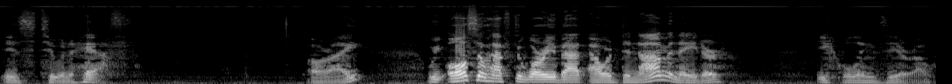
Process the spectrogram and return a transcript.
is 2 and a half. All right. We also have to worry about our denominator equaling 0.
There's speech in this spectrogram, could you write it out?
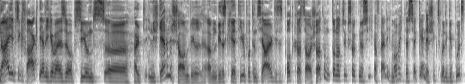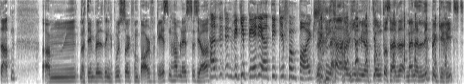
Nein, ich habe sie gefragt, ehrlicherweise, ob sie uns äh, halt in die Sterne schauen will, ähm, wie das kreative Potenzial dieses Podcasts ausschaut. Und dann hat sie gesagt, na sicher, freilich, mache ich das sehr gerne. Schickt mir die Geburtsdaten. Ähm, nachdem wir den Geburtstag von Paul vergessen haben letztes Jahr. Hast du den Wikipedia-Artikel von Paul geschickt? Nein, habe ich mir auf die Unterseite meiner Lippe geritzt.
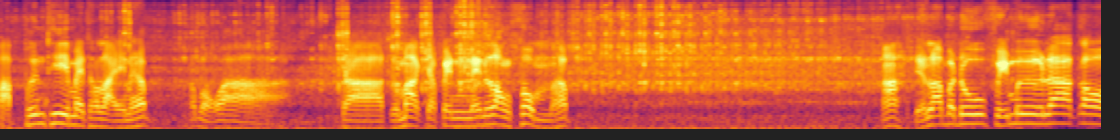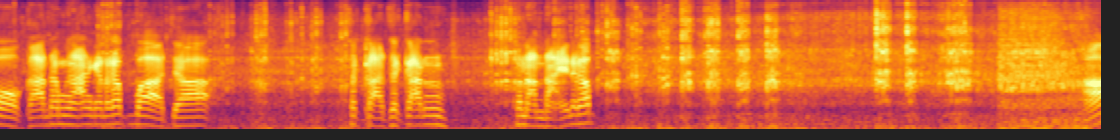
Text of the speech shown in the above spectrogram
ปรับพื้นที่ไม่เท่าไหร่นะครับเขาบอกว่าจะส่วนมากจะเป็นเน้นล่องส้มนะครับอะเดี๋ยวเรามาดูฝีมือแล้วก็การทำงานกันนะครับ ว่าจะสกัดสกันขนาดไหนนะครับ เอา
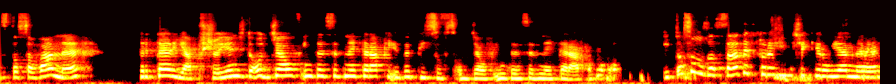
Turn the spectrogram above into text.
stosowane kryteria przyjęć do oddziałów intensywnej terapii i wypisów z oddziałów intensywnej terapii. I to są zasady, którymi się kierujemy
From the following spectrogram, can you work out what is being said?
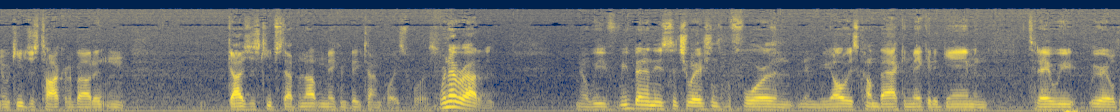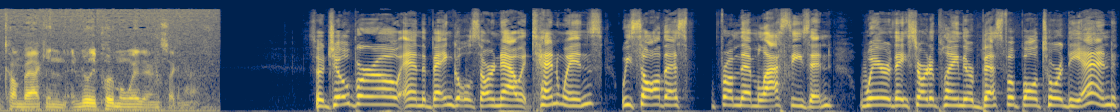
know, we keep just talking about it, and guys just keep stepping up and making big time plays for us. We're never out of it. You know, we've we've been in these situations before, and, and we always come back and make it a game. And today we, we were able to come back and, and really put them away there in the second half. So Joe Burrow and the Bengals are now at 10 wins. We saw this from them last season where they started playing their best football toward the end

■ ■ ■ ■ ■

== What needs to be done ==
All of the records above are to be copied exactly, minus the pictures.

== Your solution ==
Process the spectrogram and return a transcript.
is 2 and a half. All right. We also have to worry about our denominator equaling 0.
There's speech in this spectrogram, could you write it out?
Nein, ich habe sie gefragt, ehrlicherweise, ob sie uns äh, halt in die Sterne schauen will, ähm, wie das kreative Potenzial dieses Podcasts ausschaut. Und dann hat sie gesagt, na sicher, freilich, mache ich das sehr gerne. Schickt mir die Geburtsdaten. Ähm, nachdem wir den Geburtstag von Paul vergessen haben letztes Jahr. Hast du den Wikipedia-Artikel von Paul geschickt? Nein, habe ich mir auf die Unterseite meiner Lippe geritzt.
Text of the speech shown in the above spectrogram
ปรับพื้นที่ไม่เท่าไหร่นะครับเขาบอกว่าจะส่วนมากจะเป็นเน้นล่องส้มนะครับอะเดี๋ยวเรามาดูฝีมือแล้วก็การทำงานกันนะครับ ว่าจะสกัดสกันขนาดไหนนะครับ เอา
Turn the spectrogram above into text.
stosowane kryteria przyjęć do oddziałów intensywnej terapii i wypisów z oddziałów intensywnej terapii. I to są zasady, którymi się kierujemy
From the following spectrogram, can you work out what is being said?
know, we keep just talking about it, and guys just keep stepping up and making big time plays for us. We're never out of it. You know, we've we've been in these situations before, and, and we always come back and make it a game. And today we, we were able to come back and, and really put them away there in the second half. So Joe Burrow and the Bengals are now at 10 wins. We saw this from them last season where they started playing their best football toward the end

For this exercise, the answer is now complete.